Post-1991, Latour searches for a way to incorporate a reality external to Hobbesian power-plays. Yet he remains a Hobbesian at heart, just as suspicious as Hobbes himself of any court of appeal beyond the immanent world and its actors. Thus, the most Latour is ever willing to grant is a “mini-transcendence.” In his Politics of Nature (first published in French in 1999), it is scientists and moralists who are given the task of detecting new candidate entities for inclusion in the body politic. Not long afterward, Latour turns to the “object-oriented politics” of Walter Lippmann and John Dewey, for whom the “public” is constituted differently on an issue-by-issue basis. The political issue or object is that which gathers various stakeholders around it, gradually composing and clarifying the issue by determining what is truly at stake.

However, in both of these phases Latour tends to identify the political with reality as a whole. There is nothing in his early celebrations of Machiavelli and Hobbes that is any truer of “politics” in the strict sense than of science, sports, or amorous life. This remains the case even in Politics of Nature, whose parliamentary terminology does not stop its basic concepts from being applicable to even the least political portions of everyday life.
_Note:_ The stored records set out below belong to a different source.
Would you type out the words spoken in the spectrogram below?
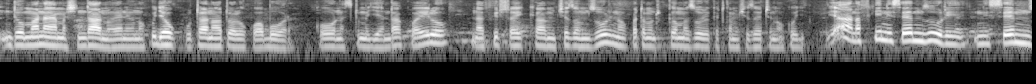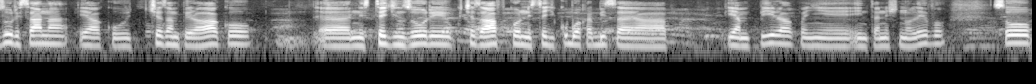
ndio maana ya mashindano, yani unakuja huku kukutana na watu waliokuwa bora. Kwa hiyo na sisi tumejiandaa kwa hilo, nafikiri tutaweka mchezo mzuri na kupata matokeo mazuri katika mchezo wetu unaokuja. Ya, nafikiri ni sehemu nzuri, ni sehemu nzuri sana ya kucheza mpira wako. Uh, ni stage nzuri, ukicheza AFCON ni stage kubwa kabisa ya, ya mpira kwenye international level so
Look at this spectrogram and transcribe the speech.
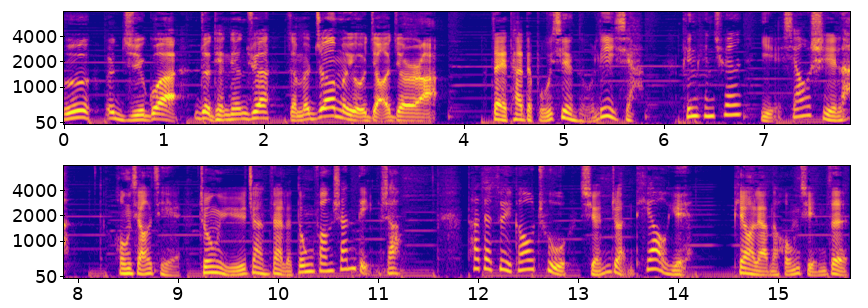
呃，奇怪，这甜甜圈怎么这么有嚼劲儿啊？在他的不懈努力下，甜甜圈也消失了。红小姐终于站在了东方山顶上，她在最高处旋转跳跃，漂亮的红裙子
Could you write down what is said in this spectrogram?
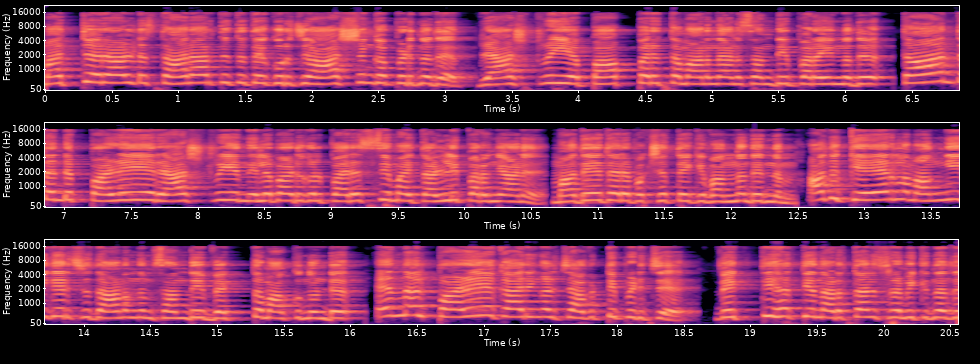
മറ്റൊരാളുടെ സ്ഥാനാർത്ഥിത്വത്തെ കുറിച്ച് ആശങ്കപ്പെടുന്നത് രാഷ്ട്രീയ പാപ്പരത്തമാണെന്നാണ് സന്ദീപ് പറയുന്നത്. താൻ തന്റെ പഴയ രാഷ്ട്രീയ നിലപാടുകൾ പരസ്യമായി തള്ളിപ്പറഞ്ഞാണ് മതേതര പക്ഷത്തേക്ക് വന്നതെന്നും അത് കേരളം അംഗീകരിച്ചതാണെന്നും സന്ദീപ് വ്യക്തമാക്കുന്നുണ്ട്. എന്നാൽ പഴയ കാര്യങ്ങൾ ചവിട്ടിപ്പിടിച്ച് വ്യക്തിഹത്യ നടത്താൻ ശ്രമിക്കുന്നത്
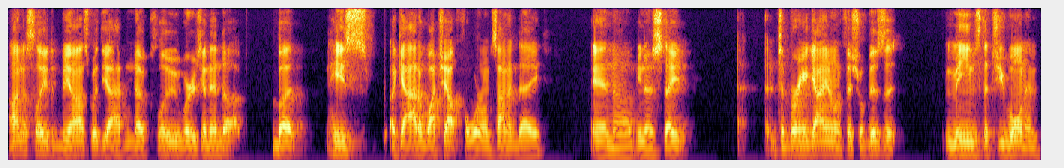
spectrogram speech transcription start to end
honestly, to be honest with you, I have no clue where he's going to end up, but he's a guy to watch out for on signing day. And uh, you know, state to bring a guy in on official visit means that you want him.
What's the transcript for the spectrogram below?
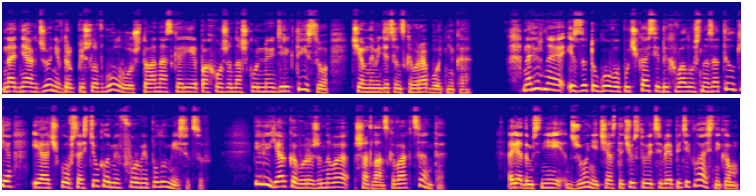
На днях Джонни вдруг пришло в голову, что она скорее похожа на школьную директрису, чем на медицинского работника. Наверное, из-за тугого пучка седых волос на затылке и очков со стеклами в форме полумесяцев. Или ярко выраженного шотландского акцента. Рядом с ней Джонни часто чувствует себя пятиклассником,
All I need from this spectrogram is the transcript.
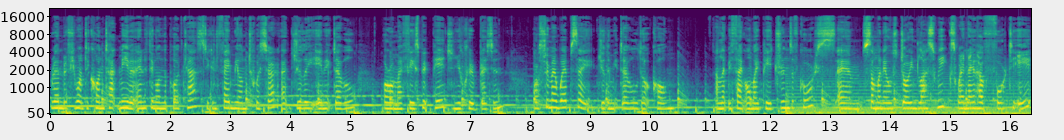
Remember, if you want to contact me about anything on the podcast, you can find me on Twitter at Julie A. McDowell or on my Facebook page, Nuclear Britain, or through my website, juliemcdowell.com. And let me thank all my patrons, of course. Um, someone else joined last week, so I now have 48.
Yet everything changes with Latour’s 2012 treatise ..An Enquiry Into Modes of Existence, or AIME, as it is usually known in Latourian circles. read more: